Anaesthesia or sedation for your child’s dental work?

While sedation dentistry is generally safe, all medicines include inherent dangers. If you have questions, consult with your child’s dentist.

Anaesthesia or sedation for your child's dental work?
 Does your child require dental work done under sedation? If so, read on…

If your child needs multiple cavities filled or teeth pulled, their dentist may recommend doing these procedures under sedation or general anaesthetic. Parents should know the risks, benefits and alternatives before deciding which option is best for their child.

Why choose sedation dentistry?

Every child is unique and has specific requirements. Some children have a low pain threshold; others experience anxiety, fear, and stress while in a dentist’s chair. The good news is that sedation dentistry is an excellent option for some children.

How safe are anaesthesia and sedation for paediatric dental procedures?

In 2019, the American Academy of Pediatrics (AAP) and the American Academy of Pediatric Dentistry (AAPD) revised the existing recommendations for administering deep sedation or general anaesthesia to children.

It demands at least two individuals be in the room who are trained to administer advanced life support in the case of an emergency. One will be the dentist or oral surgeon doing the treatment, while the other will be a physician anesthesiologist, a certified registered nurse anaesthetist, a second oral surgeon, or a dentist anaesthetist.

What different sedation options are available?

Here are the most common types of sedation dentists provide:

Mild sedation

Nitrous oxide is the least intrusive and mildest sedative for children. It is frequently known as “laughing gas” or “giggle gas.” Sedation is often used in older children. Because your child is awake, dentists and oral surgeons can safely administer these drugs during dental procedures.

Under mild sedation, children are drowsier and calmer but are often able to comply with the dentist or oral surgeon’s instructions. Dentists and oral surgeons can provide these drugs safely during dental procedures.

Deep sedation

With deep sedation, doctors use medications intravenously (IV) to assist your child to sleep through the treatment. Your child may not be able to breathe adequately on their own.

There must always be at least one qualified professional, such as an anesthesiologist, who can monitor your child’s heart rate, heart rhythm, blood pressure, and oxygen saturation (breathing) throughout the procedure and until they regain consciousness.

General anaesthesia

With general anaesthesia, your child will be fully unconscious and pain-free. A different dentist or oral surgeon will conduct the dental operation or surgery while specially-trained anaesthesia specialists administer and monitor your child’s drugs. Anaesthesia can be administered at an adequately equipped dental office or a hospital.

Good to know
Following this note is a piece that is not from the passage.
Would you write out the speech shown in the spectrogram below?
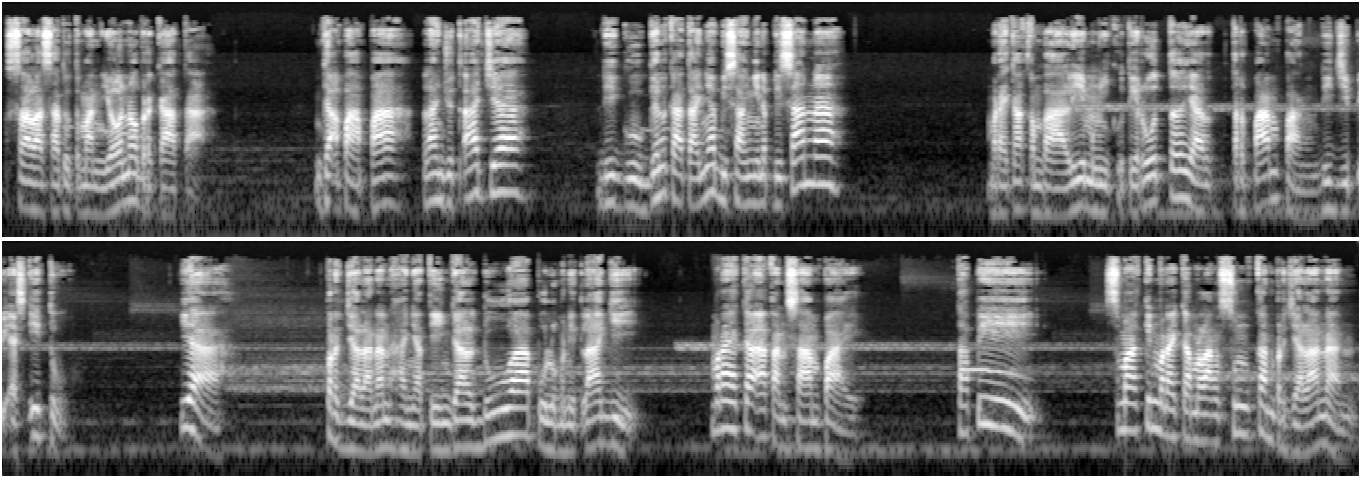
Salah satu teman Yono berkata Gak apa-apa, lanjut aja Di Google katanya bisa nginep di sana mereka kembali mengikuti rute yang terpampang di GPS itu. Ya, perjalanan hanya tinggal 20 menit lagi. Mereka akan sampai. Tapi semakin mereka melangsungkan perjalanan,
A paediatric anesthesiologist is an anesthesiologist with at least one additional year of specialised training in anaesthesia for babies and children. Many children who require surgery have severe medical conditions that impact many body parts. The paediatric anesthesiologist has the skills and experience necessary to analyse these complicated issues and plan a safe anaesthesia for each child.

What to do before your child’s dental procedure
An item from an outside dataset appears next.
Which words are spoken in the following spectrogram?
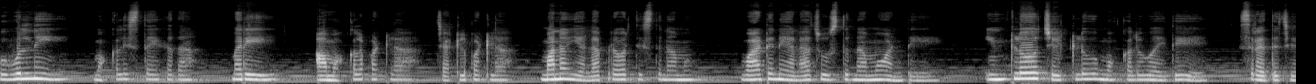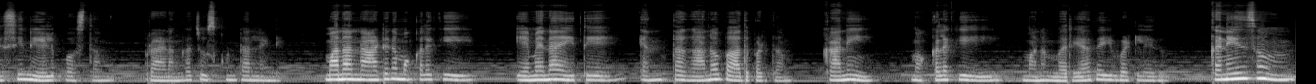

Before undergoing any dental treatment that involves sedation or anaesthesia, your child will require a physical assessment.
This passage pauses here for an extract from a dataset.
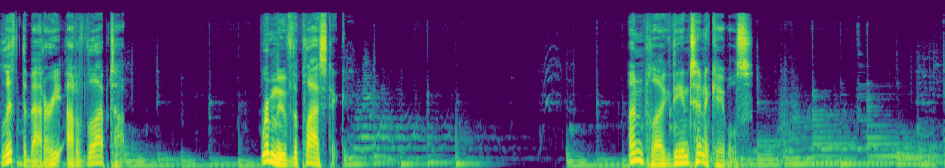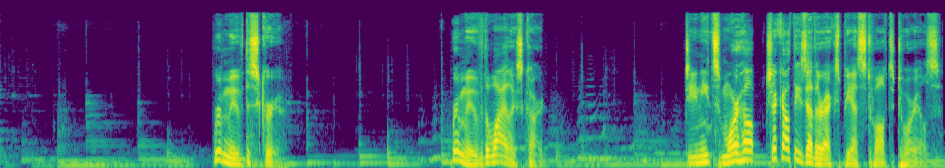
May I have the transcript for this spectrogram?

It is crucial that you inform the doctor if any of the following apply to your child:

  • Allergies, including food, drug, and latex allergies.
  • Medications being taken by your child. Don’t forget to inform your child’s doctor about any herbal, natural, or inhaled (breathed) medicines.
  • Problems with breathing, such as asthma, croup, or wheezing.
  • Recent illnesses, particularly severe colds and fevers.
  • Premature birth or birth deformities.
  • Heart issues.
  • Prior difficulties with anaesthesia or surgery, such as difficulties with the airway, falling asleep, or waking up after anaesthesia. Also, postoperative nausea and vomiting issues.
  • A history (on both sides of the family) of anaesthetic complications.
  • A history of bleeding disorders in the family.